Lifestyle changes to help people live well with MS.
Experts believe that vitamin D is important because exposure to sunlight can reduce the incidence and severity of MS. When the sun's UV rays hit the skin, they produce vitamin D, a hormone that is important for good health generally, but particularly for people with MS, because it dampens overactive immune responses and also protects brain cells.
In many parts of the world, sunlight is too scarce to produce enough vitamin D, so supplements are needed. Research has shown that people with MS have lower levels of vitamin D, and also that vitamin D levels are lower during MS relapses.
We recommend that people ask for a vitamin D level test immediately upon being diagnosed with MS. Many people find that their first test shows a very low level. It should ideally be above 150nmol/L (nanomoles per litre). If very low, it can be brought up quickly with a one-off megadose of vitamin D followed by regular capsules. Research shows large doses are safe and actually necessary to raise Vitamin D levels quickly.
OMS encourages diet recommendations that are scientifically researched and play an important role in managing MS and preventing its progression.
The Overcoming MS diet is a plant-based diet that also includes fish. It aims to significantly reduce saturated fat intake while increasing the intake of healthy, omega-3 fats.
Several long-term studies show a close connection between saturated fats and the development and progression of MS. People with MS who avoid saturated fats, such as those from meat and dairy but consume unsaturated fats, such as those from fish and flaxseed oil, typically have reduced progression of the disease – and in many cases experience minimal effects from it.
Exercise is vital for just about everyone, but it is especially important for people with MS.
Direct evidence shows that exercise:
- In people with mild MS – improves fitness and function
- In people experiencing moderate to severe disability – maintains function
- In people with significant disability - improves muscle power, exercise tolerance and mobility-related activities (such as walking)
Studies show that exercise improves mood and general well-being in people with MS, and that walkable distance increases with regular treadmill training. Interestingly, some benefits of exercise in MS are more pronounced in women.
There is also indirect evidence that exercise may be helpful:
- By boosting two proteins that help repair neurons in MS, brain-derived neurotrophic factor (BDNF) and nerve growth factor (NGF), exercise helps repair neurons in MS.
- By preventing cognitive decline. Those who exercise the most show the least amount of brain shrinkage
- By improving mental health
Exercise can also improve ongoing physical problems caused by MS:
- Movement exercise has a better effect on spasm and increased tone than stretching
- Core postural strength helps correct balance problems that threaten stability
- Muscle strength protects from injury
- Exercise counteracts the effects of deconditioning
Cure v Recovery
There is currently no cure for MS, although research groups all over the world are working diligently to find one.

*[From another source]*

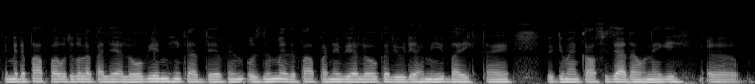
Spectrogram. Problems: background sounds at intervals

Neither OMS nor the OMS 7-Step Recovery Program should ever be represented as a cure for MS. The OMS 7-Step Recovery Program is a scientifically-researched, evidence-based-diet-and-lifestyle-modification program designed to improve health outcomes and quality of life for people with MS.
Website link: www.overcomingms.org